The most likely scenario is that UGA allows at least 15 points per game against Power 5 competition. Shoot, even UGA’s 2017 national runner-up defense allowed 16.9 points per game against Power 5 competition. I’d say that’s about best case scenario for the 2022 squad. Clemson basically posted that number last year and still finished with the No. 2 defense nationally. Granted, that was with a group that had 9 returning starters, and that group was led by elite defensive mind Brent Venables.

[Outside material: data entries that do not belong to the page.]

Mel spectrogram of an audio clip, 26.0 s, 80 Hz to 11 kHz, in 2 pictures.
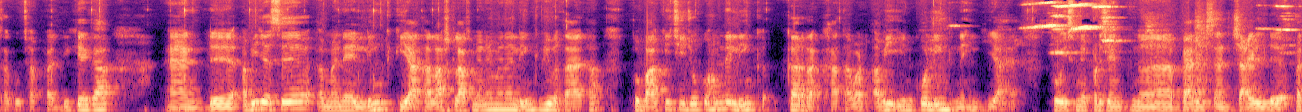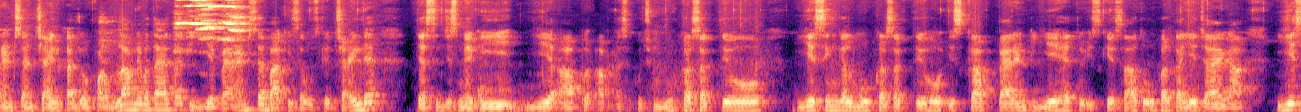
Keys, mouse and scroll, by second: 0.9 click, 1.4 alt+middle click, 1.8 alt+click, 2.5 click, 2.8 middle click, 3.2 scroll down 2, 3.3 alt+middle click, 3.7 click, 4.4 z, 4.7-5.7 alt+middle click, 5.6 z, 5.9 scroll down 1, 6.1-7.1 alt+middle drag, 7.6-8.6 drag, 9.4 ctrl+z, 10.2 click, 14.0 z, 14.3-14.9 alt+middle click, 14.7 scroll down 1, 16.1 click, 17.8-18.7 middle drag, 19.2-19.7 click, 19.9 ctrl+z, 20.3 click, 20.6 alt+middle click, 22.4 click, 22.8 alt+middle click, 24.1-25.0 click, 25.1 z, 25.5 click.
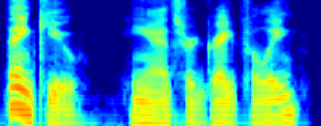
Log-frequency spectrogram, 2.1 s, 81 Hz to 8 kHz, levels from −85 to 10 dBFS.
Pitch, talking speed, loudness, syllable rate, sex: 100 Hz, 140 wpm, -24 LUFS, 5.9 syllables/s, male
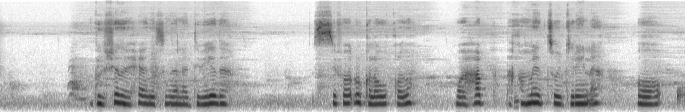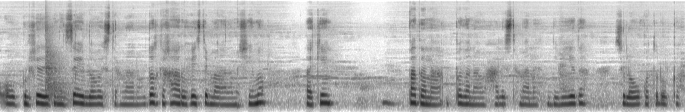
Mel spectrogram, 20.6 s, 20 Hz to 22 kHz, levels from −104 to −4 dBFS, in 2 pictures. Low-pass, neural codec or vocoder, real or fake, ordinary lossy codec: none; vocoder, 44.1 kHz, 128 mel bands every 512 samples, BigVGAN v2; fake; none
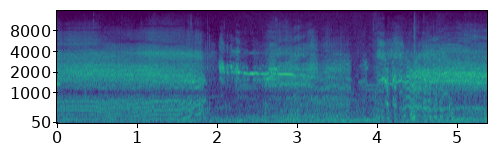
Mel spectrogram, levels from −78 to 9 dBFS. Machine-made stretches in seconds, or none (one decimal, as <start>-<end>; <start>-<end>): 0.0-2.7

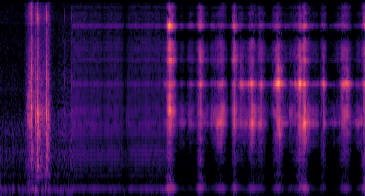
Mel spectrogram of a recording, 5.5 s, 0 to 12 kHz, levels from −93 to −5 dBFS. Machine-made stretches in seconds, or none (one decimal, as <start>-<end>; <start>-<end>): 1.1-5.5

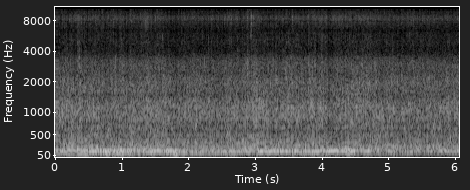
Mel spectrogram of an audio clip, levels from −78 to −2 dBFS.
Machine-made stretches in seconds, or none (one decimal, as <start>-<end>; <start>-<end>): 0.0-0.5; 3.1-4.7

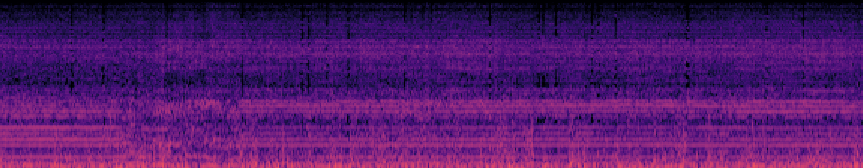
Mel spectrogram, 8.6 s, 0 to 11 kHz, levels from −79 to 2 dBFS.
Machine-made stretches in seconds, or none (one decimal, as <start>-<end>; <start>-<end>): 1.2-2.4

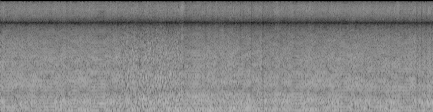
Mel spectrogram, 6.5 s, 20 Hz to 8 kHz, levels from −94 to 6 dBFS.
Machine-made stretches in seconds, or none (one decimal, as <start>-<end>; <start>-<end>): 0.0-1.8; 2.7-6.5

Georgia has 4 returning defensive starters. Well, technically it’s only 3, but I’m including Carter, who played 18 more snaps than Davis in 2021. That’s fewer returning defensive starters than the 2012 Alabama squad who somehow returned more than half its starters from that historic 2011 group.

So what does all of this tell us? Is Georgia about to have its worst defense since Year 1 of the Smart era? I wouldn’t bank on that because I’d still expect Smart’s group to allow fewer than 20 points per game (that’s the mark the 2020 group finished with). The conservative approach is that UGA will be somewhere in the 10-13 range nationally with about 17-18 points per game allowed.

That’s perfectly realistic. Anything better than that would be considered a massive win for Smart after losing that much defensive production AND his defensive coordinator. If an SEC East with deeper quarterback talent than any time in recent memory still struggles mightily to score against the Dawgs, that’d be an ominous sign to the rest of the division.

This is supposed to be a floor year for Smart’s defense. And if the floor is through the roof?

Well, we might need to accept reality that it’s Kirby’s world and we’re all living in it.